FREE $100 GIFT
with the purchase of Tempur-Pedic® Mattresses or Sleep Systems.*
SAVE UP TO
Florence, KY CC
1064 State Route 28, in front of Meijer
792 Eastgate South Drive, across from McDonald’s
12096 Montgomery Road, next to Skip’s Bagels
8154 Montgomery Road, beside Chipotle
7961 Mall Road, off the Mall Road exit
9370 Mason Montgomery Road, in front of Lowe’s
1770 E. Kemper Road, Corner of Kemper and Chester
Lawrenceburg, IN Maysville, KY 1228 Eads Parkway, US 50 West, on the left before Walmart
179 Walmart Way, in the Walmart Shopping Center
8459 Colerain Avenue, at the Ronald Reagan Hwy exit
75% AT OUR FLORENCE CLEARANCE CENTER!
DISCONTINUED FLOOR MODELS CLOSEOUTS Stock is limited! Hurry for best selection!
Monday - Saturday 10:00 - 8:30 / Sunday 12:00 - 6:00 *Subject to credit approval. Not all applicants will qualify. Min monthly payment required. Ask for our no credit check option. See store for complete details. Excludes Tempur-Pedic. Prior sales excluded. Art only representation, actual product may vary. All beds not available in all stores, but may be ordered at customers request.
Published on Jun 17, 2010
Published on Jun 17, 2010

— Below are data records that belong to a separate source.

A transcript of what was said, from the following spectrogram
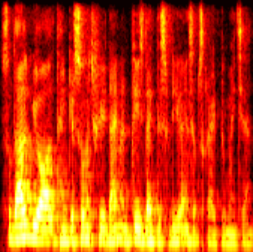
So that'll be all. Thank you so much for your time and please like this video and subscribe to my channel.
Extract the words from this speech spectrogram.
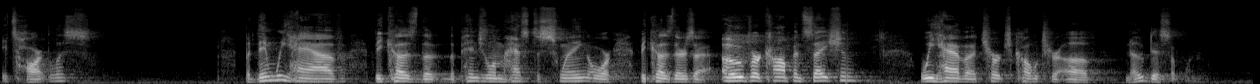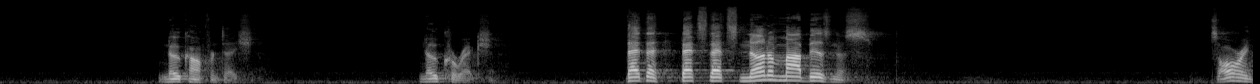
It's heartless. But then we have because the, the pendulum has to swing or because there's an overcompensation, we have a church culture of no discipline, no confrontation, no correction. That, that, that's, that's none of my business. Sorry,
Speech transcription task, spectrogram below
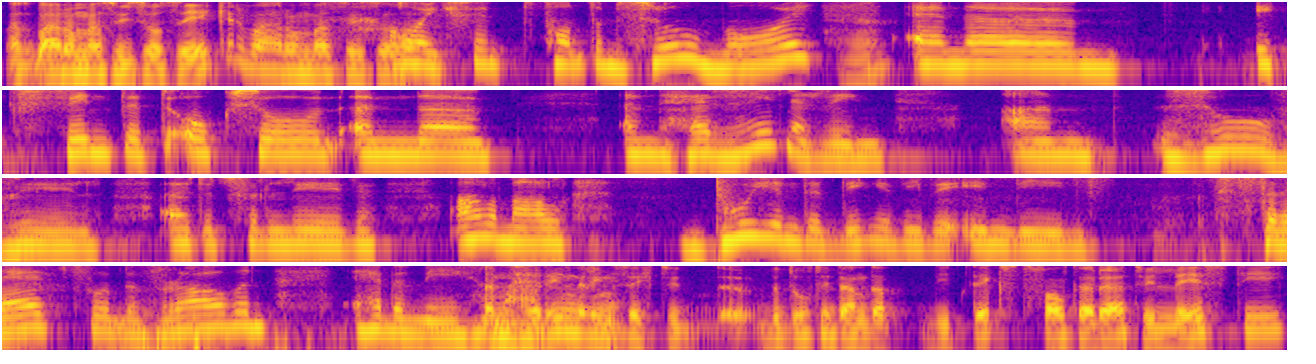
Want waarom was u zo zeker? Waarom was u zo... Oh, ik vind, vond hem zo mooi. Ja? En ehm, ik vind het ook zo een, eh, een herinnering aan zoveel uit het verleden. Allemaal boeiende dingen die we in die strijd voor de vrouwen hebben meegemaakt. Een herinnering, zegt u. Eh, Bedoelt u dan dat die tekst valt eruit, u leest die,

Relay for Life raises $70,000 Your Community Press newspaper serving Miami Township and Milford B E C A U S E C O M M U N I T Y M AT T E R S...